Facing potential $10B trial loss, Teva seeks appeal of recent ruling in kickbacks case

Teva has spent the last few years working to resolve its wide-ranging opioid litigation and finally reached a multibillion-dollar settlement last year. But quietly in the background, a possible "enterprising-threatening" lawsuit from the U.S. government still looms, Teva's lawyers argued in a recent filing.

In the U.S.' litigation over alleged kickbacks on Teva's once-lucrative multiple sclerosis drug Copaxone, U.S. District Judge Nathaniel M. Gorton recently ruled in favor of the U.S. government on two issues. One is the level of causation required to say that a claim for drug reimbursement is "false," while the other centers on the level of damages Teva might be forced to pay if it loses the case.

In the case, the U.S. alleges that Teva paid two patient foundations, the Chronic Disease Fund and The Assistance Fund, more than $350 million between December 2006 and January 2017. Those payments directly covered Medicare co-pay obligations for patients on Copaxone, the government argues. At the same time, the company raised the price of Copaxone five-fold.

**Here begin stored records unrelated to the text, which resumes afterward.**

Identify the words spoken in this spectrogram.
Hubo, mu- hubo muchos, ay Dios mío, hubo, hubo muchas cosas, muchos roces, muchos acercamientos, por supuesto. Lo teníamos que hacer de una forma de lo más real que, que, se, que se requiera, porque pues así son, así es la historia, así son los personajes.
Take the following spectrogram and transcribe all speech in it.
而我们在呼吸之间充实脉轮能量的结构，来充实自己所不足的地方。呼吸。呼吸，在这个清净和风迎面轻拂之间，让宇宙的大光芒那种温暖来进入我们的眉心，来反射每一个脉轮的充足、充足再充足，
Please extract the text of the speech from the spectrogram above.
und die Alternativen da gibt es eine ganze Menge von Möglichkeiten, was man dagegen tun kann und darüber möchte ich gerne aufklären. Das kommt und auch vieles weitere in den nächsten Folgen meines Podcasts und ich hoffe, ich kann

Lawyers for the U.S. say Teva "conspired" with a specialty pharmacy and used the foundations "as conduits to subsidize Medicare co-pays" for its star drug. As the Department of Justice has noted, the Anti-Kickback Statute (AKS) prohibits pharma companies from paying Medicare co-pays so that market forces remain in place, and so there isn't an undue inducement for patients to receive a specific drug.

In mid-July, Judge Gorton made a series of rulings after hearing motions by both sides.

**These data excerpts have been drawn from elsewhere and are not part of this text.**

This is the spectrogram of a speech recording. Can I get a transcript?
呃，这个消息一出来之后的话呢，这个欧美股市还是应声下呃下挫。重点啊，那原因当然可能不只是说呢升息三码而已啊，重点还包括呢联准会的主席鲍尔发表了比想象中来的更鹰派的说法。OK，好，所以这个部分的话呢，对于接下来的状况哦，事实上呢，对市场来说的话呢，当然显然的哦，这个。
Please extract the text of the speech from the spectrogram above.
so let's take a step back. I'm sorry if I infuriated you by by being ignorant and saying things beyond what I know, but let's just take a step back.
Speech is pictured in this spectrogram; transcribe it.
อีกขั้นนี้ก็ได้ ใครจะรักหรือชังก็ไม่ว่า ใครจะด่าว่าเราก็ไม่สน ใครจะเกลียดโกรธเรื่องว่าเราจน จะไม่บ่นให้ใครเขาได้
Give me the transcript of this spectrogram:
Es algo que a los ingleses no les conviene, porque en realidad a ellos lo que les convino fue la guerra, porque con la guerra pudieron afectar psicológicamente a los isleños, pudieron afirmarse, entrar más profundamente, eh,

On the causation issue, Judge Gorton sided with the U.S. government and re-iterated the First Circuit Court of Appeals' definition of a false claim, noting that "if there is a sufficient causal connection between an AKS violation and a claim submitted to the federal government, that claim is false within the meaning of the [False Claims Act]."

Under this causation standard, the government must prove a "causal connection" between Teva's payments to the patient foundations and the Copaxone claims under Medicare.

Teva has taken another stance. The company argues the government must prove that the Copaxone claims wouldn't have been submitted to Medicare "but for" its donations to the foundations. The court rejected Teva's causation argument in a mid-July order.

Another key issue is damages. Here, the court ruled that Teva could be on the hook for the entire amount of the alleged false claims.

"The rationale here is that the government simply would not have paid those Medicare claims had it known they were submitted in violation of certain Medicare requirements," Judge Gorton wrote.

After the mid-July rulings, Teva this week filed a motion to appeal the court's finding on the causation issue. If Teva were to prevail in its argument, then the company "would be entitled to summary judgment, averting the need for a six-week jury trial that would consume both the parties’ and the Court’s resources," lawyers for the company wrote.

But if Teva's appeal isn't permitted and the company loses at trial, Teva "faces a judgment that may exceed $10 billion, an enterprise-threatening amount that may render a post-judgment appeal impossible," its lawyers wrote.

Teva is seeking an "interlocutory appeal," or an appeal of a specific issue while the litigation is still playing out. The company wants the U.S. Court of Appeals for the First Circuit to rule on the causation issue before a potential trial.

As it stands, the trial is scheduled to begin in September.